Many luxury good makers are experiencing sales surges. For example, LVMH enjoyed a 20 percent sales increase in the last quarter of the year, and its Louis Vuitton label alone earned $7.88 billion for the year. Gucci’s owner, PPR, reached a 22 percent increase, and the brand’s sales of $4 billion appear to leave room for growth.
The surprise is not just that these companies are performing so well in a struggling global economy. It also stems from the source of these sales: China, Brazil, and Indonesia, primarily. Of PPR’s 900 stores worldwide, half are in Asia. In particular, men’s fashion, shoes, and watches are doing especially well in that region.
Thus another surprising trend seems to be emerging: First-time luxury buyers are mostly men. In response, PPR bought the Italian suit maker Brioni in November and has started a new line of men’s fashion and accessories, along with men’s-only boutiques offering Gucci, Bottega Veneta, and Balenciaga labels.
For some of these luxury goods, the sales increase was rather unexpected. They have had trouble keeping up with demand. Hermes cannot produce enough Kelly and Birkin bags—even though they cost thousands of dollars.
More mundane, low-end consumer product companies wish they had such problems. Instead, they struggle as low income consumers continue to make discerning choices about every product they buy. And luxury makers like Tiffany & Co. that moved into selling moderately priced silver items have not done as well as they expected.
- Where are luxury makers looking for growth?
- Why did the gamble of selling lower priced offerings fail for some luxury companies?

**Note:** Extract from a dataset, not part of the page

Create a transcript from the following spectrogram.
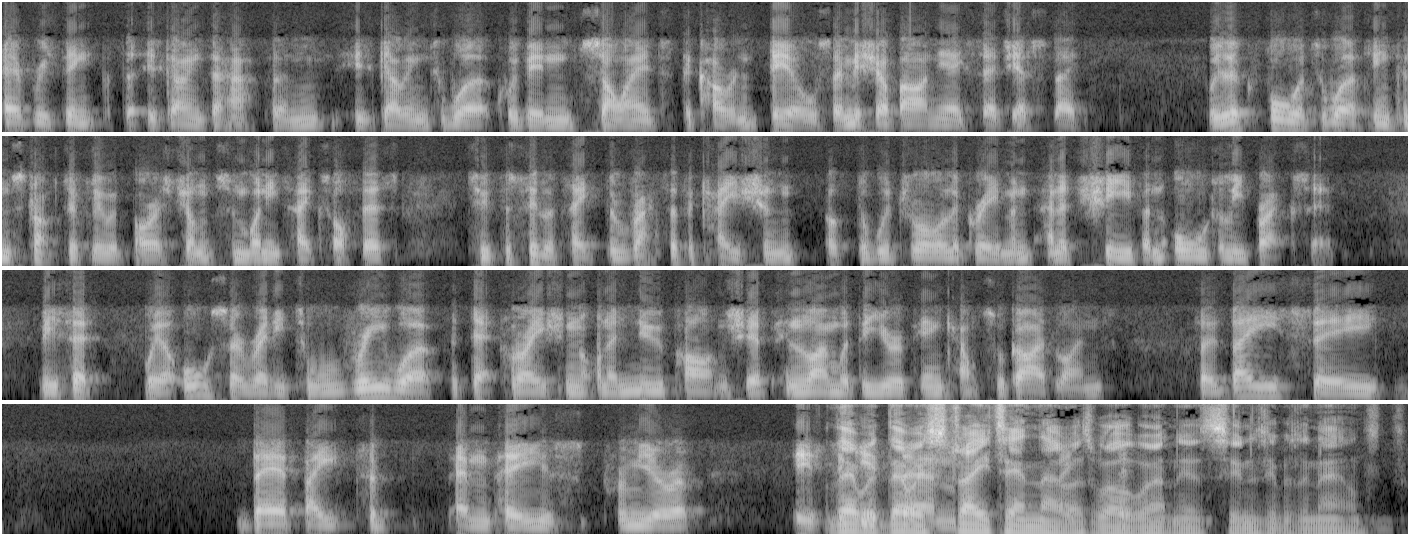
everything that is going to happen is going to work within inside the current deal. So Michel Barnier said yesterday, we look forward to working constructively with Boris Johnson when he takes office to facilitate the ratification of the withdrawal agreement and achieve an orderly Brexit. And he said, we are also ready to rework the declaration on a new partnership in line with the European Council guidelines. So they see their bait to MPs from Europe is They were, they were straight in there as well, weren't they, as soon as it was announced?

Source: Christina Passariello, “New Rich Fuel Luxury Boom,” The Wall Street Journal, February 17, 2012.